Nonlinear control methods
Besides the classical control task of stabilizing set points, the design of tracking controllers is of importance when the exact tracking of reference trajectories or set point changes are required. Typical examples are position changes in robotics (point-to-point control) or start-up and load changes in process engineering. In this regard, the research focus at the institute is on the development of nonlinear feedforward and feedback control schemes for nonlinear systems as well as for distributed/modular systems.
Feedforward controllers are often used in control engineering to realize transitions between set points or to track desired trajectories. Research in this field concerns inversion- and flatness-based methods for nonlinear systems as well as the design of optimal feedforward controllers.
A further research focus is on nonlinear control schemes, for instance, in the context of two-degrees-of-freedom (2dof) control schemes that are often employed in control engineering applications in order to separately design the tracking performance and robustness.
Distributed systems & DMPC
A focus of research is on modular, distributed systems, which are composed by a large number of physically coupled subsystems. An example for this kind of systems is a smart grid. Distributed algorithms are predestinated to control high-scaled distributed systems. A popular way is to adapt model predictive controllers (MPC) for distributed systems. In this case, they are called distributed model predictive controllers (DMPC). The research in the environment of DMPC has several fields for research. One is the development of efficient algorithms, which ensure optimal behavior based on shared information and the investigation of stability guarantees for the controlled system by using decomposition schemes and parallel computation. Another field of research focuses on the consideration of the physical coupling between the subsystems. If information about the dynamical behavior of the neighbor of an agent is given, it can be considered in the optimization algorithm. As the considered system is both compley in dynamics and high-scaled, the implementation of controlling algorithms is challenging. To solve this issue, a framework is developed at the chair of automatic control, which uses the modularity of the network for a clear and simple usage. If the network is changing, the framework is able to automatically adapt its algorithm. This framework is used for the controlling of a scalable spring-mass system. The masses represent agents. Each of the agents are fully actuated and the size of the network is varied for the first simulation example. The simulation result for 100 agents is presented in the following video.

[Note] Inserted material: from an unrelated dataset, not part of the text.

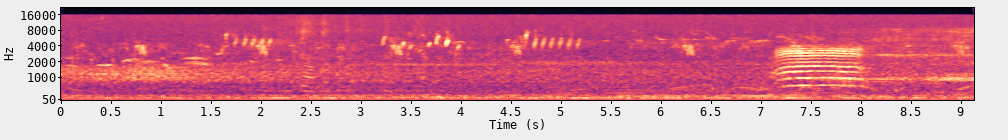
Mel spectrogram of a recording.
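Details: Hampshire countryside sheep field with ewes and lambs; near the end one loud, strongly harmonic bleat rings out, preceded by bird twitters and insect-like buzzing, all over a low rumble of distant road traffic.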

It is numerically shown, that the computational effort for each agent is mostly independent of the number of agents. This shows the predestination of the used algorithm for high-scaled distributed systems. Only the outer agents are actuated for another simulation example. As the agents are not able to directly control their neighbors, the controlling task can only be solved with the usage of communication. This task can be solved by using DMPC as well. The simulation result can be seen in the following video.
The software framework GRAMPC-D has been used to control the robots of the Robotarium¹ for the sake of an experimental validation. At first, a distribution problem was considered, whereby the robots have to maximize their distance. The second scenario evaluated a formation control problem. The robots form the letter “G”. The last scenario considered a platooning scenario whereby the first robot drives to desired positions while the others are following. Thereby, the last robot of the platoon was plugged out and plugged in again.
- Video: ICMA 2021
¹ S.Wilson et al., “The Robotarium: Globally Impactful Opportunities, Challenges, and Lessons Learned in Remote-Access, Distributed Control of Multirobot Systems,” in IEEE Control Systems Magazine, vol. 40, no. 1, pp. 26-44, Feb. 2020.